In the 17th century, nearly two-thirds of settlers to the New World from the British Isles came as indentured servants. Given the high death rate, many servants did not live to the end of their terms.[2] In the 18th and early 19th century, numerous Europeans traveled to the colonies as redemptioners, a form of indenture.[8]

It has been estimated that the redemptioners comprised almost 80% of the total British and continental emigration to America prior to the Revolution.[9] Indentured servants were a separate category from bound apprentices. The latter were American-born children, usually orphans or from an impoverished family who could not care for them. They were under the control of courts and were bound out to work as an apprentice until a certain age. Two famous bound apprentices were Benjamin Franklin who illegally fled his apprenticeship to his brother, and Andrew Johnson, who later became President of the United States.[10]

George Washington used indentured servants;[11] in April 1775, he offered a reward for the return of two runaway white servants.[12]

My Mother experienced being indentured as a small girl at age 11 years. She was the eldest of three children in a small farm family at the foothills of the Carpathian Mountains in the “No-man’s Land” between Poland and Czechoslovakia. The family lived very much like the Mountain People of the Appalachian Mountains, they belonged to a tribe called Lemko’s.

My Mother's tribe was called Lemko. These were their dance costumes. I have seen similar embroidery in stores in Vienna and Hungary is famous for  embroidered clothing.

My Mother’s tribe was called Lemko. These were their dance costumes. I have seen similar embroidery in stores in Vienna and Hungary is famous for embroidered clothing.

Mother and father, with children, returned to Europe from the United States after working the Pennsylvania Coal Mines and saving enough money to buy a small farm in the Carpathian hills. The children were born in the United States and thus were U.S. citizens.

Foothills of Carpathian Mountains look much like the Appalachians

Foothills of Carpathian Mountains look much like the Appalachians

Then a major event changed their lives, the father died.

My Mother, the eldest child, was selected to be sold into Indentured Servitude until she was 18 years old. At 18 she returned to the U.S. as a steamship passenger in steerage. All her life she felt she had been abandoned by her mother. The only photo of her mother my mother ever kept was an image of the old lady’s dead body in a wood coffin outside their farm shack.

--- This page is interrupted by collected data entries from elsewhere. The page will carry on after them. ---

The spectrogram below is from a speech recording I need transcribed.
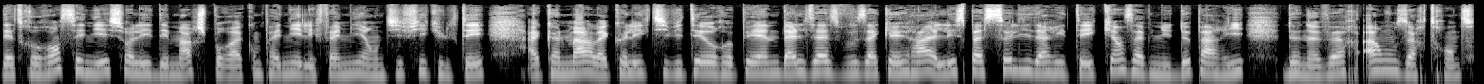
d'être renseignés sur les démarches pour accompagner les familles en difficulté. À Colmar, la collectivité européenne d'Alsace vous accueillera à l'espace Solidarité 15 avenue de Paris de 9 à 11h30.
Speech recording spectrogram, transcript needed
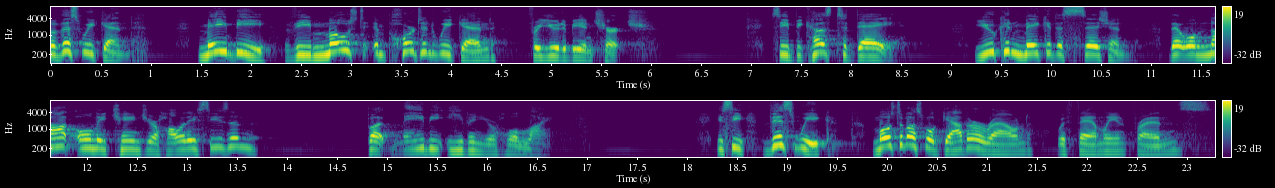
So, this weekend may be the most important weekend for you to be in church. See, because today you can make a decision that will not only change your holiday season, but maybe even your whole life. You see, this week, most of us will gather around with family and friends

Many different forms of slavery existed throughout the world and an Indentured Servant was yet another category of slave that existed in the United States.